These differences correspond to the nested levels of scale of everyday life –household, neighborhood, city, region– at which needs are satisfied in different ways. Also, the concepts of resilience and reinhabitation can be applied with increased focus: each level of scale of everyday life needs to become more resilient and each needs to be reinhabited. The emphasis on the development of vital networks of everyday life, within and between communities, and the fostering of mutually supportive, diverse, place-based lifestyles and cultures, is an expression of the relational ontology that is at the heart of the contem-porary cosmopolitan imaginary.

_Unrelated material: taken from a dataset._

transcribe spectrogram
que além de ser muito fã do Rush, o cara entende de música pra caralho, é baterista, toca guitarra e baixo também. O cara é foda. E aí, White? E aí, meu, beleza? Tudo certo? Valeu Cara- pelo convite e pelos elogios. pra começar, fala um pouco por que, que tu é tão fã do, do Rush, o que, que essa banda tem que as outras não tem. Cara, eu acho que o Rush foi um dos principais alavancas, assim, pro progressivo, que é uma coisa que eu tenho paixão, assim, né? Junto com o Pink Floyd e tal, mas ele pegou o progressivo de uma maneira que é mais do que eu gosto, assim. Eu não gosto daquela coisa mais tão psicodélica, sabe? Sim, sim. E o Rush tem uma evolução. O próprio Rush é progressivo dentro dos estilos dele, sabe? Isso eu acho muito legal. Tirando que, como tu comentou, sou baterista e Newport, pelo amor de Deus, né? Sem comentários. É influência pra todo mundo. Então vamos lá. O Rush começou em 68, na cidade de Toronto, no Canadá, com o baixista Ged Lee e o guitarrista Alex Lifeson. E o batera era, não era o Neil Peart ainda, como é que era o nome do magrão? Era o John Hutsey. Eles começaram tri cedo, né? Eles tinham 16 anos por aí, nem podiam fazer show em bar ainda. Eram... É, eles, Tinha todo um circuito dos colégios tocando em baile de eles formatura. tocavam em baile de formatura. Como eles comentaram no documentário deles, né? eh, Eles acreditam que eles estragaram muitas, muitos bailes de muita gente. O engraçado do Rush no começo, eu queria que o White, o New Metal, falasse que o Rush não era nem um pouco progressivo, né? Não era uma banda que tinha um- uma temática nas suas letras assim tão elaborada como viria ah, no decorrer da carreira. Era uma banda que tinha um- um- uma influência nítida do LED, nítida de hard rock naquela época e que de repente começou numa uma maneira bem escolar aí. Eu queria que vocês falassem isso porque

Networking between households, neighborhoods, cities and regions would enable the sharing of skills, knowledge and, where appropriate, re-sources, and would give everyday life a cosmopolitan dimension. Finally, this vision pro-poses a complex, multi-level and multi-directional networking process that connects the local (Domains of household, neighborhood, city, and region) to the global (the planet), which is the essence of Cosmopolitan Localism." (